» **Directions for this task**:
The response should contain all of the records, copied exactly, and none of the images.

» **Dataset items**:
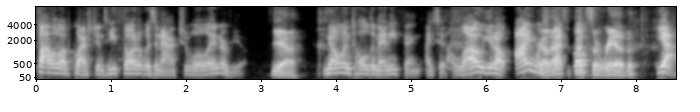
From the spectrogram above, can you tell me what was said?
follow up questions. He thought it was an actual interview. yeah. No one told him anything. I said, "Hello, you know, I'm No, that's respectful. that's a rib. yeah,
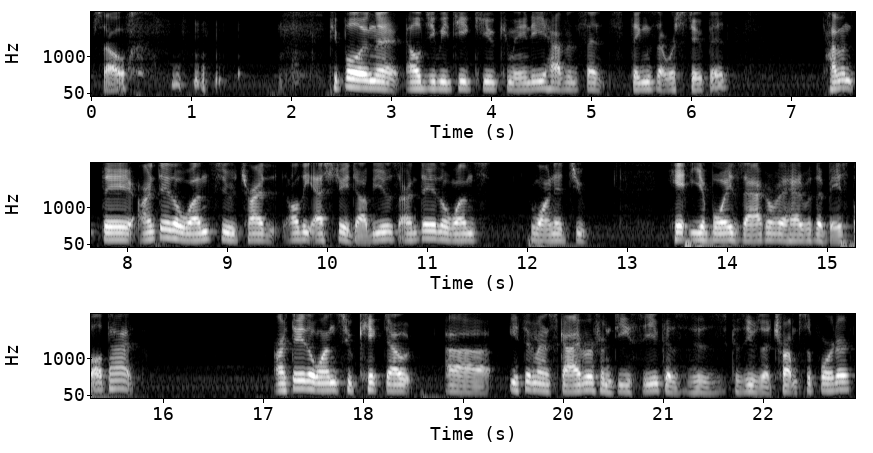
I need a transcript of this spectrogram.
So, people in the LGBTQ community haven't said things that were stupid. Haven't they? Aren't they the ones who tried all the SJWs? Aren't they the ones wanted to hit your boy Zach over the head with a baseball bat? Aren't they the ones who kicked out uh, Ethan Van Sciver from DC because his because he was a Trump supporter?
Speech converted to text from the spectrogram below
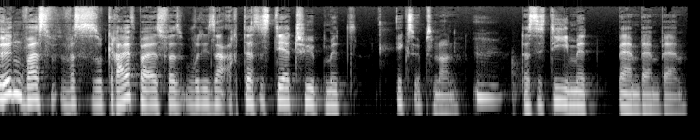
irgendwas, was so greifbar ist, was, wo die sagen, ach, das ist der Typ mit XY. Mhm. Das ist die mit Bam, Bam, Bam.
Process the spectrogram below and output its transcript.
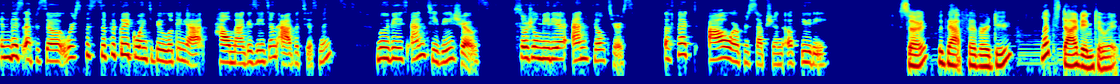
In this episode, we're specifically going to be looking at how magazines and advertisements, movies and TV shows, social media and filters affect our perception of beauty. So, without further ado, let's dive into it.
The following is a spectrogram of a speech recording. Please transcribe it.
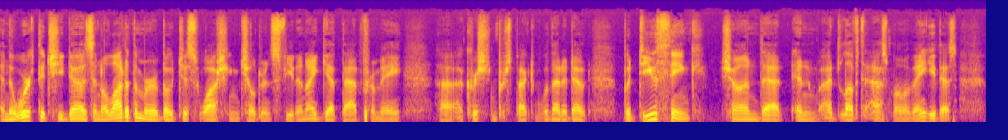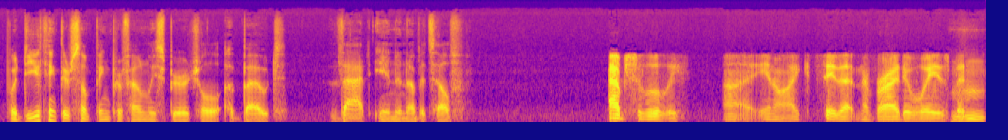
and the work that she does, and a lot of them are about just washing children's feet, and I get that from a uh, a Christian perspective, without a doubt. But do you think, Sean, that and I'd love to ask Mama Maggie this, but do you think there's something profoundly spiritual about that in and of itself? Absolutely. Uh, you know, I could say that in a variety of ways, but Mhm.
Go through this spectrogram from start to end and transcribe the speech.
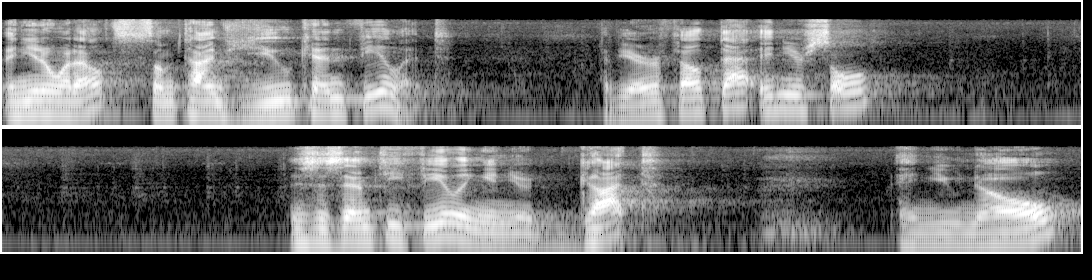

» **Exercise response**:
From the spectrogram above, can you tell me what was said?
follow up questions. He thought it was an actual interview. yeah. No one told him anything. I said, "Hello, you know, I'm No, that's respectful. that's a rib. yeah,
I need a transcript of this spectrogram.
So, people in the LGBTQ community haven't said things that were stupid. Haven't they? Aren't they the ones who tried all the SJWs? Aren't they the ones wanted to hit your boy Zach over the head with a baseball bat? Aren't they the ones who kicked out uh, Ethan Van Sciver from DC because his because he was a Trump supporter?
Speech converted to text from the spectrogram below
irgendwas, was so greifbar ist, was, wo die sagen, ach, das ist der Typ mit XY. Mhm. Das ist die mit Bam, Bam, Bam.
Process the spectrogram below and output its transcript.
In this episode, we're specifically going to be looking at how magazines and advertisements, movies and TV shows, social media and filters affect our perception of beauty. So, without further ado, let's dive into it.
The following is a spectrogram of a speech recording. Please transcribe it.
and the work that she does, and a lot of them are about just washing children's feet, and I get that from a uh, a Christian perspective, without a doubt. But do you think, Sean, that and I'd love to ask Mama Maggie this, but do you think there's something profoundly spiritual about that in and of itself? Absolutely. Uh, you know, I could say that in a variety of ways, but Mhm.
Go through this spectrogram from start to end and transcribe the speech.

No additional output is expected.